Our Top Ten Tips for a Self-Drive Trip to Namibia

Our Top Ten Tips for a Self-Drive Trip to Namibia

Namibia’s wide open roads, stunning scenery and astonishing wildlife encounters make this southwest African country one of the best places in the world for a self-drive holiday. Having a car gives you the freedom to visit the places you choose at your own pace. Whether you opt for the staggering dunes of Sossusvlei, the haunting beauty of the Skeleton Coast or one of the country’s wildlife-filled national parks, there are a few things to consider when planning a self-drive safari in Namibia; here are our top ten tips to help with your planning.


Hire a 4x4 and bring all necessary paperwork

Most of the roads in Namibia can be navigated in a 2x4. However, a 4x4 gives a more comfortable ride on unsealed roads – not only does it give you a higher ground clearance, but it also handles the gravel roads better. Consider opting for a four-wheel drive if you’re after the most comfortable self-drive safari in Namibia.

For most self-drive trips to Namibia, there will be no need to obtain any official paperwork beforehand. However, you do of course need a driving license, so don’t forget to add this to your packing list. If it’s in English and you’re staying in Namibia for less than 90 days, you won’t need an international driving license. If it’s in another language, you will need to get an international one.


Slow down when passing other vehicles on gravel roads

Slow and steady wins the race during self-drive holidays in Namibia. Driving at speed along gravel roads can cause stones and small rocks to be flung up into the air, so be sure to kill your speed when approaching other vehicles, to avoid damage to their vehicle (as well as your own) and prevent harm to any pedestrians. It’s also best practice to check on anyone who has stopped on the side of the road, as they may be in need of assistance (although be sure to check for nearby wildlife before getting out of your car to help them!).


Don’t venture off-road

While roads are graded regularly, there is very rarely a wide shoulder. Sides of the roads can be very sandy, or rocky, making it easy to get stuck or to damage your tyres.


Keep an eye on your tyres and know how to change them

The roads in Namibia are not very tyre friendly, meaning unfortunately punctures are not uncommon.
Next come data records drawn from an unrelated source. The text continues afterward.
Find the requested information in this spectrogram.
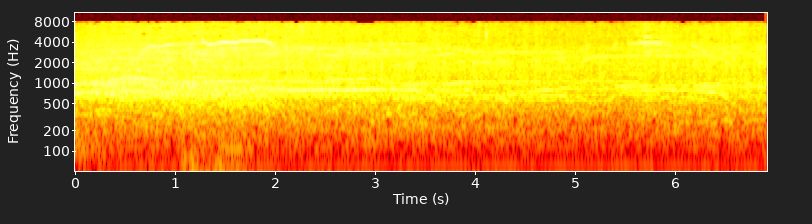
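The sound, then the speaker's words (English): Concert audience applause welcoming a musician on stage at a rock show, a broad sustained roar of clapping with a few high whistles and cheers mixed in, easing off slightly toward the end. “ladies and gentlemen, through his many, many hits, please make very welcome the mystical stylings of Mr. Gary Reitz.”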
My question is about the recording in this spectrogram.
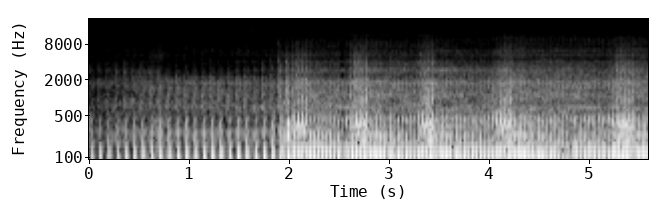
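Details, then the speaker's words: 1978 Kawasaki KL250 after top-end rebuild with lapped valves, on break-in ride, warm; even single-cylinder thump at idle rising cleanly to a steady drone, no knocks or rattles, no leaks or smoke; normal idle. "She's just purring like a kitten. I don't see any oil leaks. The engine sounds really good and smooth."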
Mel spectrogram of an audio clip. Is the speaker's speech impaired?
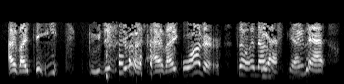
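Yes: cerebral palsy, mild; mildly affects speech.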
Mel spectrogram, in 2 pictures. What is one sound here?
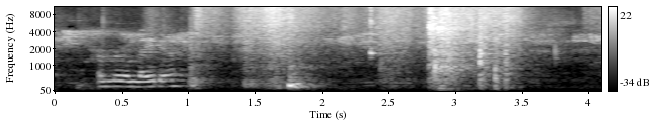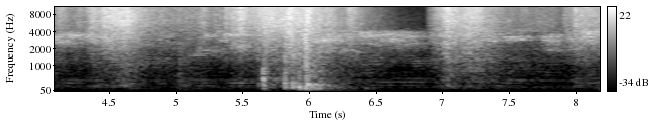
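A paper bag rustles and crinkles close by.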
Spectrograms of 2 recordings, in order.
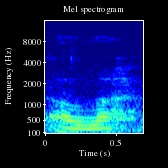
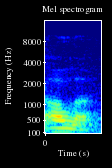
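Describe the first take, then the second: First: The word ends with an audible breathy h. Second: The word ends without an audible final h. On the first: The speaker calls it right. "We say Allah, properly speaking" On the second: The speaker calls it wrong. "We don't say Allah"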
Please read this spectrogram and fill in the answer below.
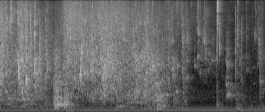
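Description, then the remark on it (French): Water sloshes and splashes in a bathtub as a person slips in it, making a wave: a broad, rushing wash that swells and churns for a few seconds, then settles into quieter drips and small splashes with a couple of sharper splashes near the end. “Je reglisse instantanément, provoquant cette vague que tout surfeur aimerait se taper une fois.”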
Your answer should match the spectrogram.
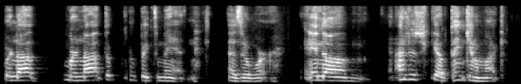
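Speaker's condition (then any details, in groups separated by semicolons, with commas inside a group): Cerebral palsy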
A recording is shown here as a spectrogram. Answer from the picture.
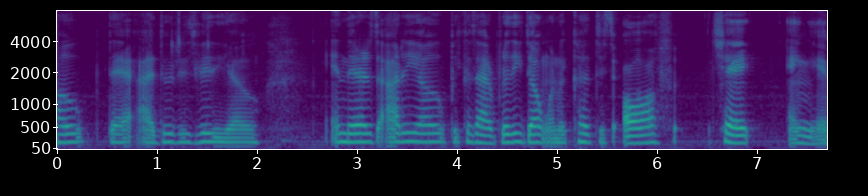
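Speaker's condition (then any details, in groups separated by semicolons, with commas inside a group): Cerebral palsy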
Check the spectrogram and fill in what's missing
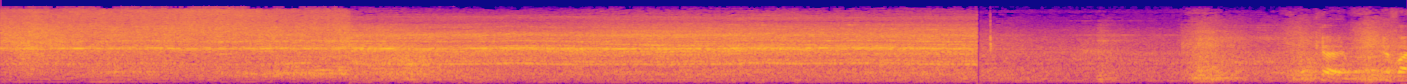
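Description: A wool pad buffer spins against a wood finish during polishing, giving a loud steady whirring roar that cuts off partway through, with speech-like sounds over it.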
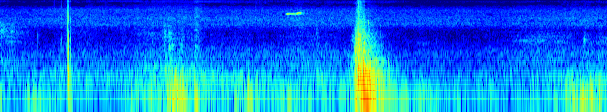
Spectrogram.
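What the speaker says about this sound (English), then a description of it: "Never slam doors in cars." A new car's door pushed shut with a solid thud, preceded by a few lighter clicks and knocks from handling the door, fairly close in an otherwise quiet setting.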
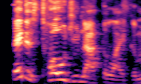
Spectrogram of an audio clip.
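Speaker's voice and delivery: ordinary talk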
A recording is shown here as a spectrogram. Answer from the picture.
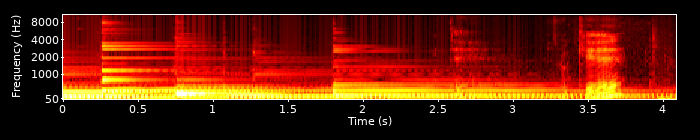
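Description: Antonio Lorca 1015 nylon-string classical guitar played fingerstyle: a slow arpeggio over a C chord, with the pinky adding the third-fret note on the first string. The notes are plucked about half a second apart and then left ringing and fading.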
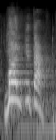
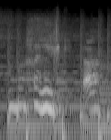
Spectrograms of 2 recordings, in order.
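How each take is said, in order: First: It is said heavily, directly and fast. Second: It is said heavily, indirectly and slowly.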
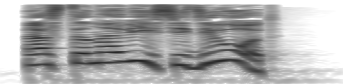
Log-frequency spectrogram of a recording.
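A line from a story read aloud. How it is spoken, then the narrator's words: Policeman yelling. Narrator (Russian): вопил полицейский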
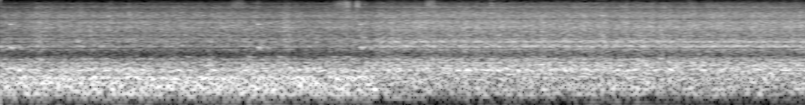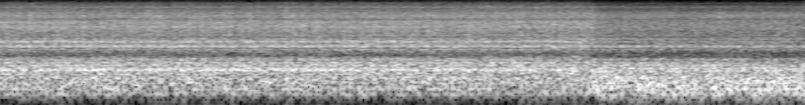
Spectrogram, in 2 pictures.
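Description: A train engine rumbles steadily over the rails.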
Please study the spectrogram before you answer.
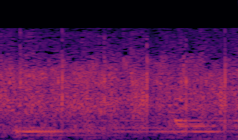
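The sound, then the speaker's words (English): An audience claps their hands in praise during a church service: a steady, fairly faint patter of many hands that runs evenly through the whole clip. “Why don't you just give the Lord a hand clap of praise?”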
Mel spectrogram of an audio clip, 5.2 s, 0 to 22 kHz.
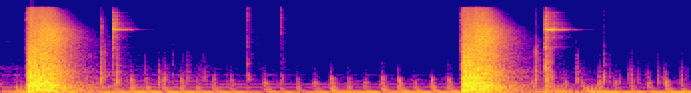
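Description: Two AN-94 assault rifle bursts in 5.45×39mm, fired about three seconds apart. Each two-round burst comes out as a single sharp report, and each is followed about half a second later by a short metallic clink with a brief high ringing. Electronic music with a steady beat plays underneath.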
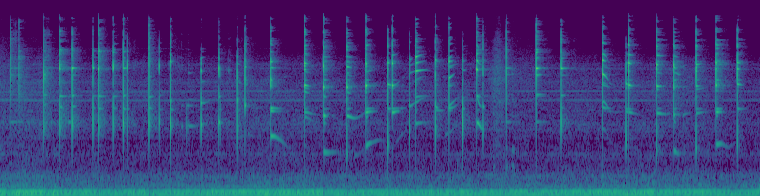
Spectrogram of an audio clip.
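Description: A small, clear, hollow glass jar, partly hidden behind a microphone, is tapped and clinked with long nails in a quick, uneven run of about three dozen light strikes. Each tap is a bright, high glassy clink with short pitched chirps that die away almost at once, over a steady low hum.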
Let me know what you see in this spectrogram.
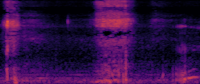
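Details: A pet with a cold, cough and runny nose gives a sharp nasal burst, then a hissing, snort-like exhale: a sneeze.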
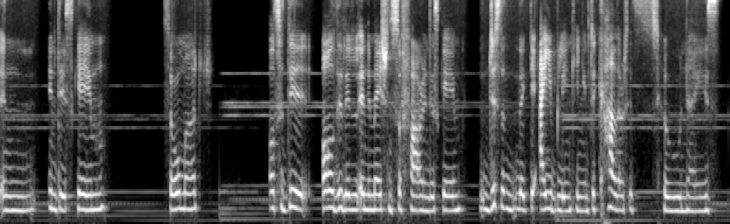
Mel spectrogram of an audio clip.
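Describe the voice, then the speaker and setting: A woman with a mid-range, dark-toned voice streams a game, chatting casually, giggling often, and reading the game's text aloud in let's play commentary. The recording quality is low.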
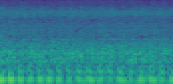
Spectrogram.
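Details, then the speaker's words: Old-model Yamaha Sporty small single, stock engine (not modified), previously quiet but now noisy: busy metallic clatter at idle from the engine itself, separate from the exhaust; cause unconfirmed, engine to be removed from chassis and overhauled. "pansin niyo yung tunog ng makina kalampag siya bukod d sa tunog ng tambutso"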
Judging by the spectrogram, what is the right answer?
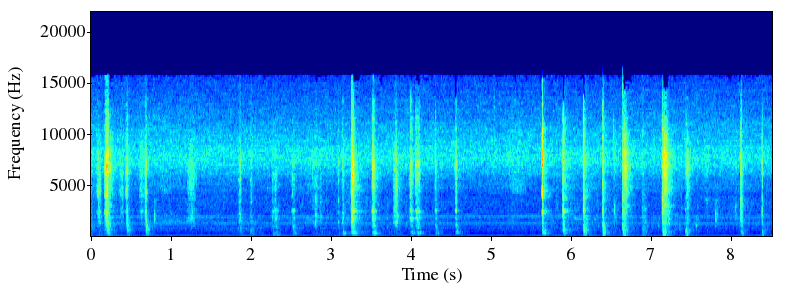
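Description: Small metal pick scraping and clicking against the gasket seat of an AC dual-action fuel pump, digging out the old fuel-bowl gasket. It comes in three short bursts of sharp scratches, with pauses between.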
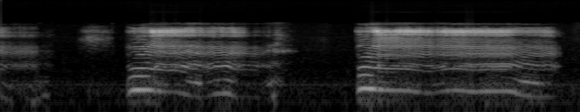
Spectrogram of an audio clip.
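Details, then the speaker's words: Expiratory grunting, a newborn respiratory distress sign, imitated by an adult: two drawn-out voiced grunts, possibly mistaken for singing, heard in babies having trouble transitioning after birth. "that's expiratory grunting it's not a good um sound okay"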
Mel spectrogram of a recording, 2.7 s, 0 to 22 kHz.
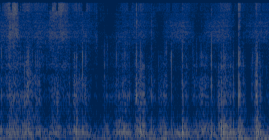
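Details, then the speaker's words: Wheel bearing on a 185,000-mile 2013 Mazda 3, hub turned by hand: soft, uneven scratchy rustle with light scraping bursts, less grind than the others, just contact and an occasional squeak. A worn wheel bearing is rubbing. "But you're going to be able to tell when I turn it. You're not getting as much of a grind. It's more of just like a sh just like kind of you can tell there's contact."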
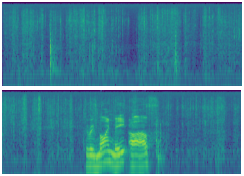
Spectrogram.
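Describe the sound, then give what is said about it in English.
Crinkly wrapping is pulled and unwrapped from a hammer, a steady stream of crackling, rustling bursts, with a short spell of someone talking over it near the end. “I had to wrap it up a lot.”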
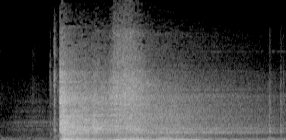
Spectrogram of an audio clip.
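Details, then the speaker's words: Red NBS Stepside truck, first start after HP Tuners tune and wideband install: engine cranks, catches and roars about a second, then dies; owner suspects VATS anti-theft security cutting power, plans to rescan the tune file. "interesting it runs for a second then it cuts power that generally like it's a security thing"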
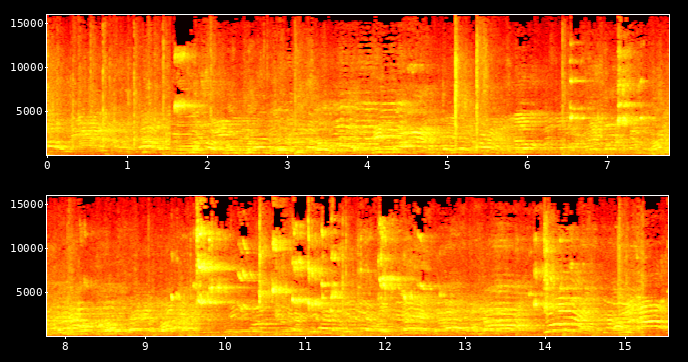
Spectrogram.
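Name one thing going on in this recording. A crowd of spectators chatters and cheers loudly in an echoing gym.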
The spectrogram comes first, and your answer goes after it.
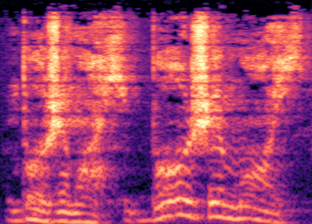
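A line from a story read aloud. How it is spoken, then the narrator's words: Muttering. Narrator (Russian): бормотал он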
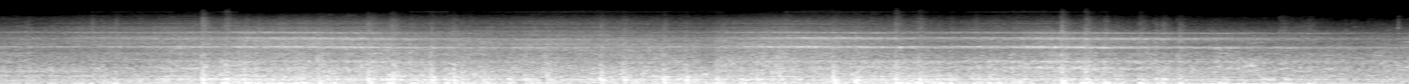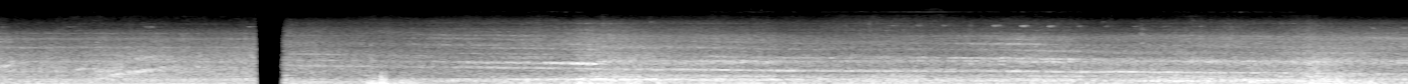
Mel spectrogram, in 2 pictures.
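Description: Electric trains running on the rails, with steady high whining tones over the rumble of the wheels. Near the end of the second half a train's whine falls steadily in pitch. The sound drops out for an instant about two-thirds of the way through, at a cut between two trains, followed by a thump.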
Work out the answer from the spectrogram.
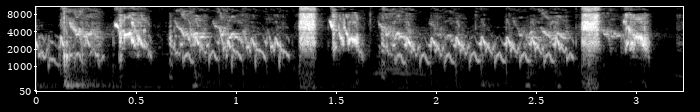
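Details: Budgerigar chatter meant to bring pet budgies into breeding condition: dense twittering runs of quick, slurred, rasping notes, punctuated by several sharp, noisy squawks, then a brief pause at the end.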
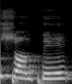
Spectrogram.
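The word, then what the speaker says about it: chantent: Vous chantez, you are singing. Il, elle chante. ENT not pronounced.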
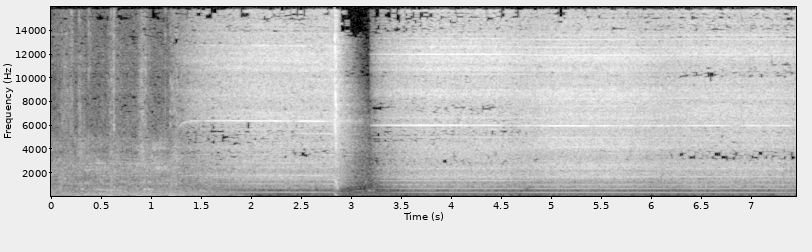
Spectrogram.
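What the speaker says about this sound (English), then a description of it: "So I'm gonna use the 1/8 bit for the drill." A power drill fitted with a 1/8 bit whirs steadily close by, with a short click and a brief dip before the motor picks up again and keeps spinning at an even pitch.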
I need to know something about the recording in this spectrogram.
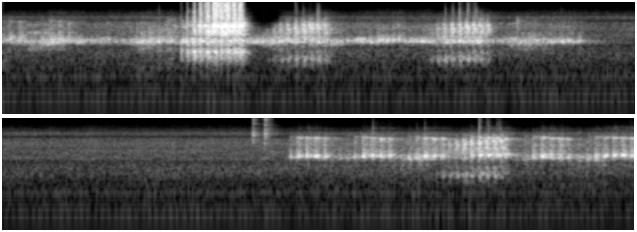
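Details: Green-coloured male Nagoya Daruma pond frog, caught by net in a river and now kept, calling: rapid pulsed trills grouped in bursts, loud grating bursts near the start, a quiet pause, then renewed pulsing trills.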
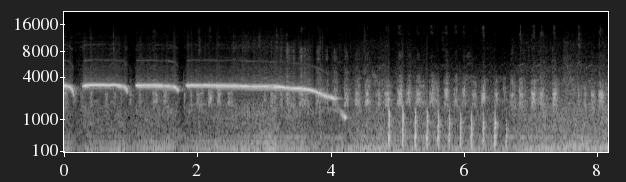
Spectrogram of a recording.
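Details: A caged Chinese hwamei, described as a premium bird with a fanned tail, holds long, pure, level whistles that slide downward at the end, then switches to a quick series of sharp clicking ticks.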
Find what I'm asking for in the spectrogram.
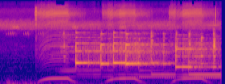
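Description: A cellphone alarm rings in a looping electronic melody, repeating in three bursts, fairly loud and close, with no talking.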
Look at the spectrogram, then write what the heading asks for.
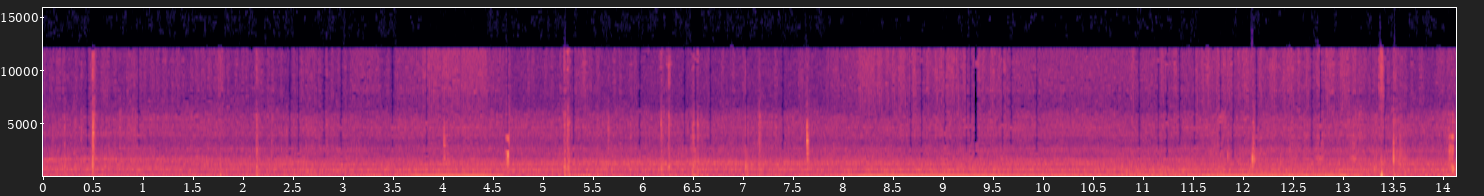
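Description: Mitsubishi Pajero Mini's 660 cc four-cylinder engine and performance muffler, heard from inside the cabin as the little SUV pulls away and drives. The engine note rises briefly about four seconds in, then again for a longer pull from about eight seconds in. There is a single sharp knock about a second before the end.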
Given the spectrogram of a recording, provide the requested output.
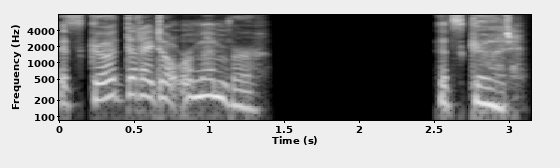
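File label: Ambient Female Sedentary, Dialog; Duviri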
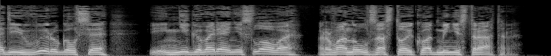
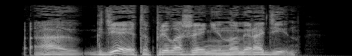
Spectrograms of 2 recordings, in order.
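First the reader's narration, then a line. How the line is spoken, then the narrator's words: Tired question. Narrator (Russian): устало спросил я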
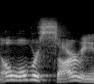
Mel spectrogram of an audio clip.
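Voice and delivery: hammed-up corporate sorry; mock fakeness. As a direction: mimic an insincere bank apology. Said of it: "That fakeness that Bank of America has saying".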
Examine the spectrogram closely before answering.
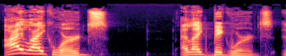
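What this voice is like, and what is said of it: Imitates another person's voice. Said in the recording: “Is that my Olivia Caridi impersonation?”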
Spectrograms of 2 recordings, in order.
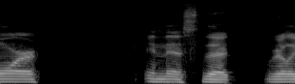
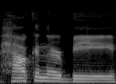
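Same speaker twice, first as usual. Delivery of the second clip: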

It’s wise to check your tyres when you stop and know how to change them in case you have cause to. Carrying a second spare wheel is also not a bad idea.


Look out for animals on the road

Despite its harsh climate, Namibia is home to an abundance of both free-ranging wildlife and domestic animals, such as sheep, donkeys and goats. Always remain alert during your self-drive safari in Namibia and slow right down if there are any animals in the road; some animals may be oblivious to oncoming traffic and take their time to cross the road (especially donkeys and goats).


Don’t drive at night

Roads in Namibia are often poorly lit, while those outside of cities and towns are rarely lit at all. To add to these already not ideal driving conditions, many animals are active at night – particularly during the balmy summer months – and are difficult to spot in the dark. For example, kudu have a habit of jumping into headlights. So for these reasons, we strongly advise to not drive at night and to plan a trip of daytime drives.


Hire a GPS

Most car hire companies in Namibia will include a GPS as standard, but be sure to check that the rental agreement you’re signing does contain one. Mobile phone reception can be patchy in more remote areas, so a GPS will act as a much more reliable tool for getting you from A to B.


Allow plenty of time between destinations

Distances may seem doable when planning your trip – but you need to ensure you allow ample time for getting between places. If Google Maps estimates that a journey will take five hours, we suggest factoring in seven. Road conditions can be unpredictable; some parts may be smooth and easy going, allowing for decent speeds, while other sections could be badly corrugated and you’ll have to halve your speed. You’ll also want to leave time for photo stops and loo and lunch breaks along the way.


Have a large stash of snacks and loads of water in the car

One of the beautiful things about Namibia is the lack of human habitation; the country is a patchwork of wide open spaces, far-reaching landscapes and uninterrupted natural beauty. Towns and villages are few and far between. Hence, you will often find yourself in the middle of nowhere without any access to food or drink. To combat this, make sure to pack plenty of water and food to snack on while you’re on the road.


Always have enough petrol in the tank

As well as ensuring you keep yourselves fuelled with snacks, it’s also vital to make sure that the petrol tank of your car is always topped up. As a general rule, don’t let your tank drop below half full and fill up whenever you have the chance. Running out of fuel can really scupper your plans during self-drive safaris in Namibia; it could result in you having to drive to your next destination in the dark, which, as we mentioned, is something you should avoid.

Written by Luisa Watts